|Shopping for a monitor in Ho Chi Minh City.|
While membership of the World Trade Organization has made next to no impact on computer production in Viet Nam, local computer prices are sure to rise as the buyers will be paying for licensed software, according to Intel and Vietnamese computer makers.
Than Trong Phuc, CEO of Intel Vietnam, told reporters that the computer parts available here were mostly imported from abroad, so their final retail price was heavily influenced by the foreign suppliers.
“Intel has no plans to cut prices. But new technologies devalue the old ones. And we usually have new technologies every 12 to 18 months,” he said.
The import tariffs three to four years ago were the same as the rates (zero percent for CPUs and five percent for mainboards) set for the next five years in line with WTO requirements, so computer prices will not fall, a local computer maker told the press briefing.
In addition, buyers will have to pay more for licensed software, notably Microsoft Windows and Office, whose price of more than US$200 is even higher than some computers.
“Local computer makers have been barely making a profit recently. And after the Law on Intellectual Property comes into effect on January 1, 2007, they will have to add the cost of licensed software to their prices,” said Pham Thien Nghe, director of the Khai Tri Company.
Le Thanh Hung from T&H suggested that foreign computer parts suppliers might lower their prices if the orders were big enough, so the manufacturers should get together and pool their orders to achieve this end.

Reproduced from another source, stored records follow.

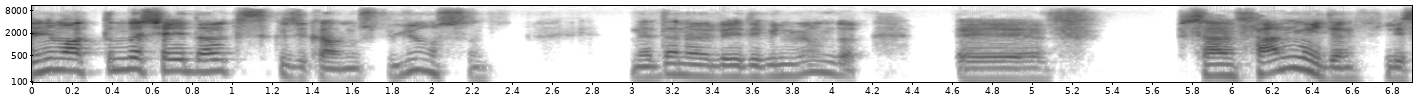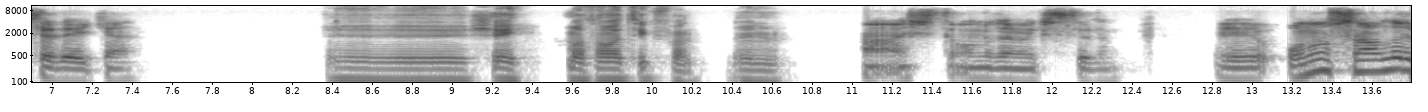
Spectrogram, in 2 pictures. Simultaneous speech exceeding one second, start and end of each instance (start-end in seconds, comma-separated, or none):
none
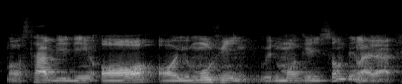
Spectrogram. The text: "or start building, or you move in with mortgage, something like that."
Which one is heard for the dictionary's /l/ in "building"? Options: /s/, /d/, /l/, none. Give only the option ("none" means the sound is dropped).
none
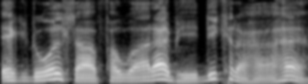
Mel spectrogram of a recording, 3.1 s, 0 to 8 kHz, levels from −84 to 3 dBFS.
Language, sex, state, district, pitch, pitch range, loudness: Hindi, male, Jharkhand, Ranchi, 130 Hz, 115-160 Hz, -16 LUFS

Ultimately, said Hoang Le Minh, deputy director of the Ho Chi Minh City Department of Post and Telematics, licensed software will force up the prices of Vietnamese-made computers, but the local market should have no trouble absorbing the increase.